* _Task instructions_
Restate the entries word for word and skip every image.

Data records
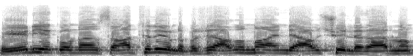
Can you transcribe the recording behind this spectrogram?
പേടിയൊക്കെ ഉണ്ടാകാൻ സാധ്യതയുണ്ട്. പക്ഷേ അതൊന്നും അതിന്റെ ആവശ്യമില്ല. കാരണം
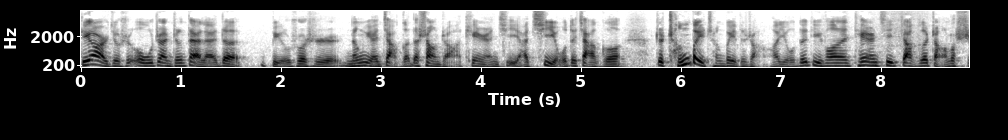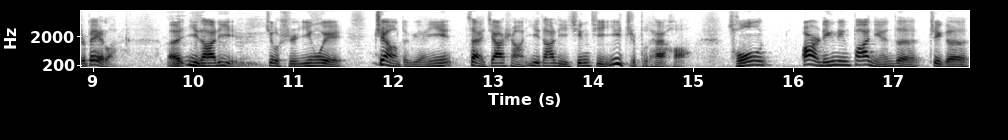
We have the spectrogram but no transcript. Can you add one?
第二就是俄乌战争带来的，比如说是能源价格的上涨，天然气啊、汽油的价格，这成倍成倍的涨啊！有的地方天然气价格涨了十倍了。呃，意大利就是因为这样的原因，再加上意大利经济一直不太好，从二零零八年的这个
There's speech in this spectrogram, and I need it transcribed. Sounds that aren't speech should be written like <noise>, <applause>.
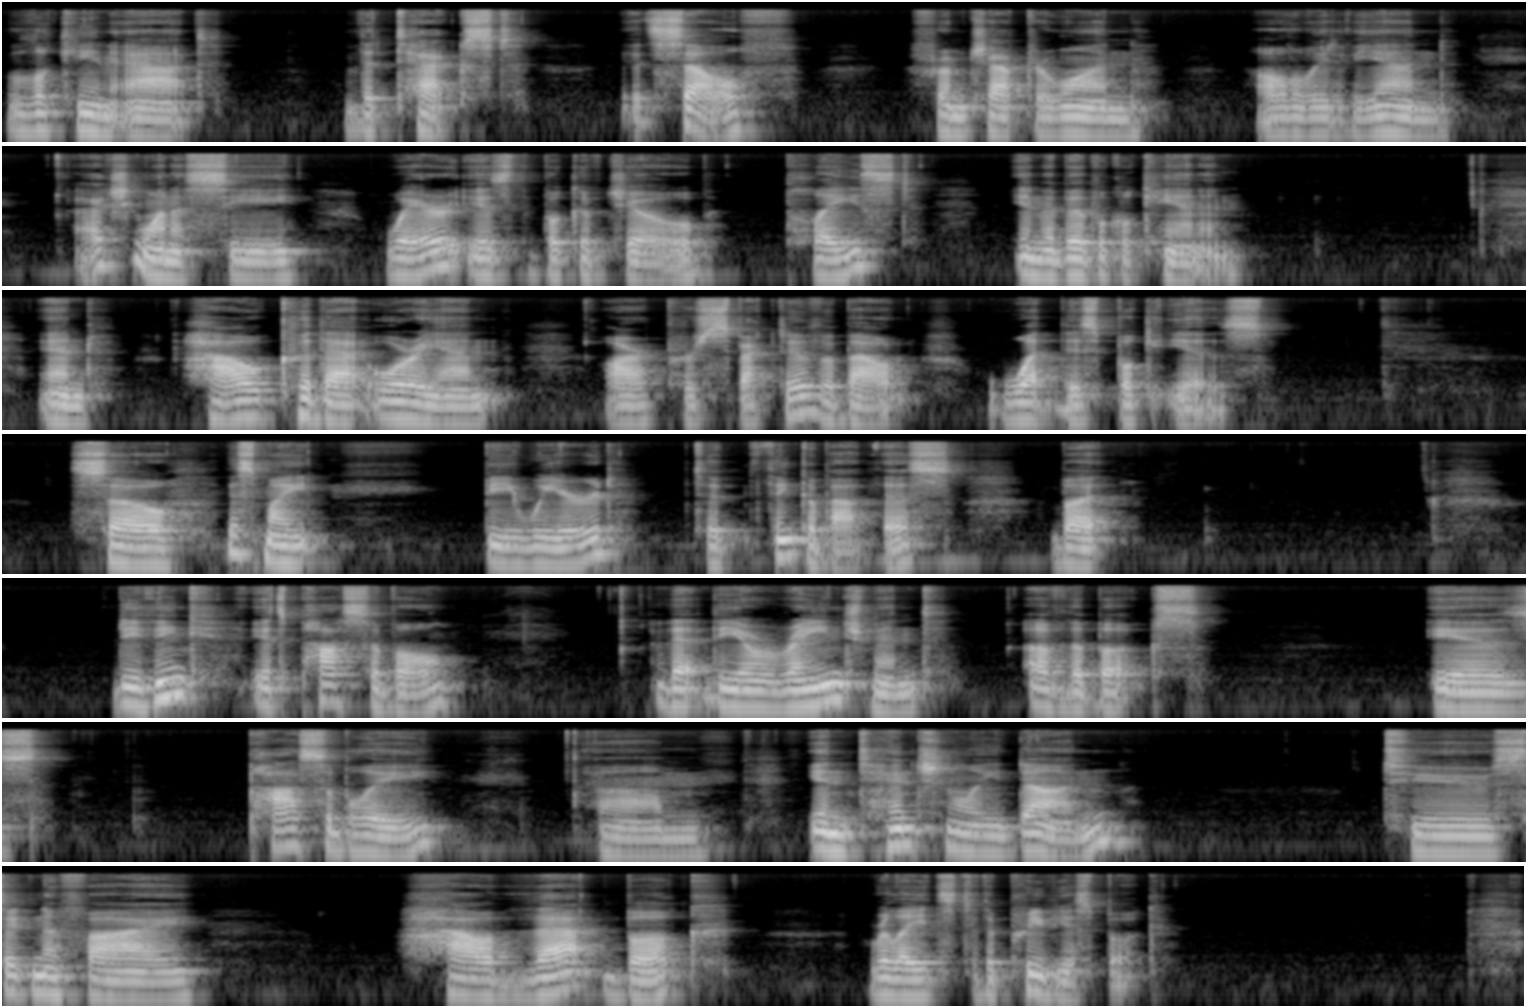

* _Output_
Can you transcribe the recording behind this spectrogram?
പേടിയൊക്കെ ഉണ്ടാകാൻ സാധ്യതയുണ്ട്. പക്ഷേ അതൊന്നും അതിന്റെ ആവശ്യമില്ല. കാരണം
We have the spectrogram but no transcript. Can you add one?
第二就是俄乌战争带来的，比如说是能源价格的上涨，天然气啊、汽油的价格，这成倍成倍的涨啊！有的地方天然气价格涨了十倍了。呃，意大利就是因为这样的原因，再加上意大利经济一直不太好，从二零零八年的这个
There's speech in this spectrogram, and I need it transcribed. Sounds that aren't speech should be written like <noise>, <applause>.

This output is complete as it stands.